▸ The task: Select, from the data, each line where "recording" occurs.

▸ Records drawn from a dataset:
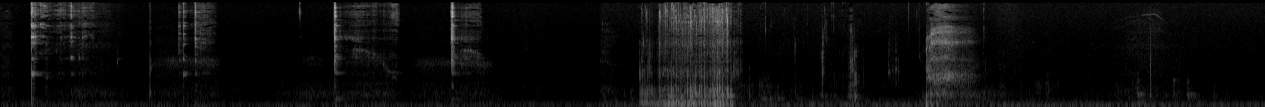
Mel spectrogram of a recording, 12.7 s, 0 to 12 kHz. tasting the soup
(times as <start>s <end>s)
6.4s 7.5s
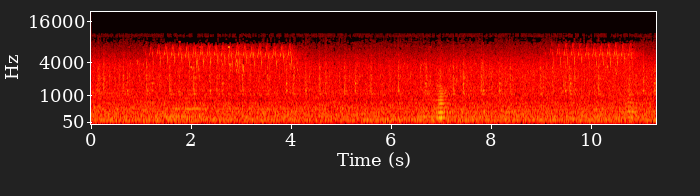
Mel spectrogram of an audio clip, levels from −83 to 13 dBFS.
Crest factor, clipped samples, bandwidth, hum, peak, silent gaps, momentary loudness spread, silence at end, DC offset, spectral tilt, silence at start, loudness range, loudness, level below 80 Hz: 18 dB; under 0.1%; 11.5 kHz; none; -10 dBFS; none; 5 LU; 0 s; under 0.1%; -3 dB/octave; 0 s; 3 LU; -27 LUFS; -46 dBFS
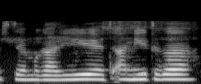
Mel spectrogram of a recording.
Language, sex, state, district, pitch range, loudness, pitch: Wancho, female, Arunachal Pradesh, Longding, 220-235 Hz, -13 LUFS, 230 Hz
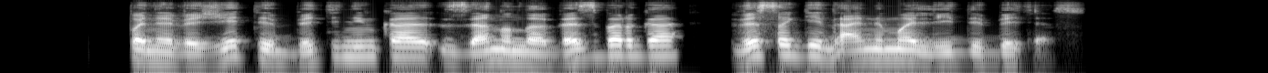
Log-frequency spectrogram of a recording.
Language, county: Lithuanian, Kaunas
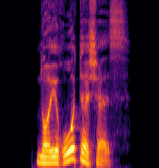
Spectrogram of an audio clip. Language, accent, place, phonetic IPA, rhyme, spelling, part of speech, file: German, Germany, Berlin, [nɔɪ̯ˈʁoːtɪʃəs], -oːtɪʃəs, neurotisches, adjective, De-neurotisches.ogg
- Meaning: strong/mixed nominative/accusative neuter singular of neurotisch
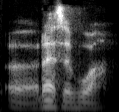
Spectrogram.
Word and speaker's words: reservoir: Impianto di standby che non ha, cioè ha un suo reservoir, quindi ha un suo reservoir, è la pronuncia corretta di questa parola.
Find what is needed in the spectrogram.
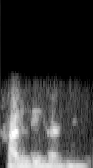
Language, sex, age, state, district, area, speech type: Punjabi, female, 45-60, Punjab, Gurdaspur, rural, conversation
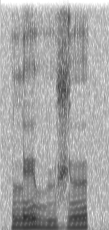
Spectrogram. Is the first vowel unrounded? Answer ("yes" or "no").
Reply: yes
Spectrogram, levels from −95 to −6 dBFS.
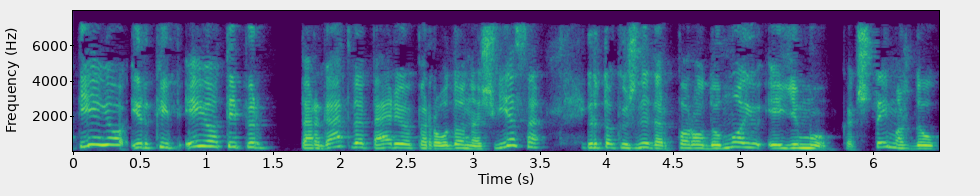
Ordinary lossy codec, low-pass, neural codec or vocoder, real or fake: MP3, 48 kbps; 7.2 kHz; none; real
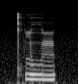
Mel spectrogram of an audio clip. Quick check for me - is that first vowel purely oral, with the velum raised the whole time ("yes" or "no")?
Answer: yes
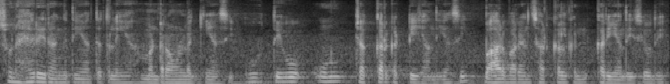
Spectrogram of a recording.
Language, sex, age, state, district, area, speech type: Punjabi, male, 18-30, Punjab, Bathinda, urban, spontaneous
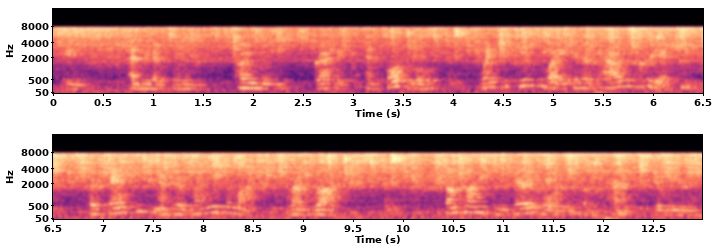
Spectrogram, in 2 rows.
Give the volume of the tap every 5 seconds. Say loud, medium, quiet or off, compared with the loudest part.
medium, loud, loud.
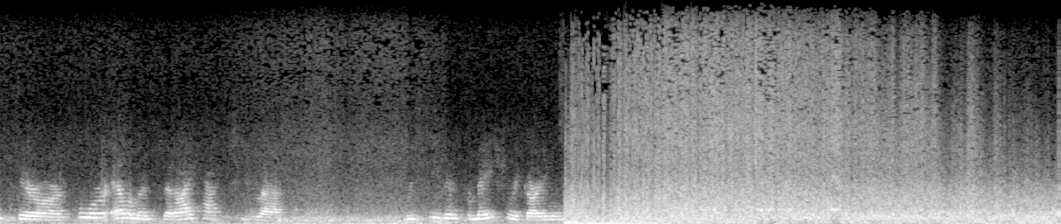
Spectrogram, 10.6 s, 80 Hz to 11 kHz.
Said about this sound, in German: Die Explosion zerreißt die morgendliche Ruhe am Alfred Murrah Building. Noch in einer Entfernung von 50 Kilometern ist die Erschütterung zu spüren.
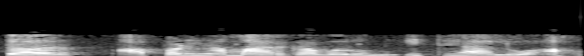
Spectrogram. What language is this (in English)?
Marathi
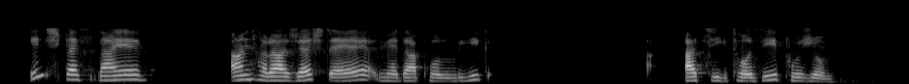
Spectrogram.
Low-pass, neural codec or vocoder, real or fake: 5.4 kHz; codec, 24 kHz, 3 kbps, HILCodec; fake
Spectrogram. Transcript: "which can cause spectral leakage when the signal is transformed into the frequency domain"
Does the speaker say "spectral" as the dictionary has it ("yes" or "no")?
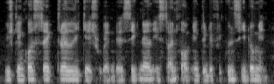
no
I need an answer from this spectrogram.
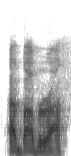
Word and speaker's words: Bobroff: Projects Manager, and Nolan Bobroff. Did I pronounce that correctly, hopefully? Bobaroff. Bobaroff, thanks.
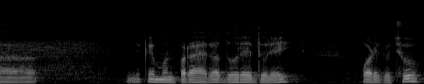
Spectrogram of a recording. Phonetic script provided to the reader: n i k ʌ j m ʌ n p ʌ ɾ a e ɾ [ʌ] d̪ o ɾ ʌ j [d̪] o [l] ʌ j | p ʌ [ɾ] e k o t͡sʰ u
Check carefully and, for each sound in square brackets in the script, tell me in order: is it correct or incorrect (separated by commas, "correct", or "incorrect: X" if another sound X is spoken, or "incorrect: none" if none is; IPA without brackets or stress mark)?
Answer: correct, correct, incorrect: ɾ, incorrect: ɽ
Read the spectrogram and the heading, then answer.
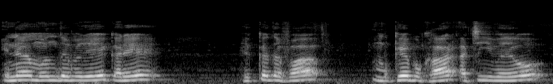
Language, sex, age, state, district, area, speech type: Sindhi, male, 60+, Uttar Pradesh, Lucknow, urban, spontaneous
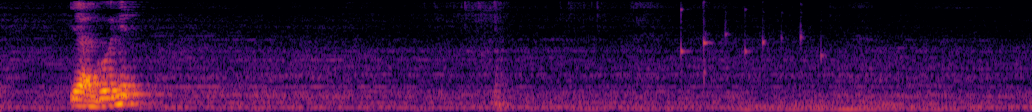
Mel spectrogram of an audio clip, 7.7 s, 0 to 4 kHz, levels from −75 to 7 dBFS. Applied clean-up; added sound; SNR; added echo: none; Marimba, xylophone; 20 dB; reverberation time 0.6 s.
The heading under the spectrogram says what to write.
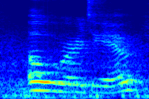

▸ Your response:
Mel spectrogram of a recording, 12.7 s, 0 to 12 kHz. tasting the soup
Mel spectrogram of a recording.
Log-frequency spectrogram of a recording.
Spectrogram of a recording.
Spectrogram of a recording. Phonetic script provided to the reader: n i k ʌ j m ʌ n p ʌ ɾ a e ɾ [ʌ] d̪ o ɾ ʌ j [d̪] o [l] ʌ j | p ʌ [ɾ] e k o t͡sʰ u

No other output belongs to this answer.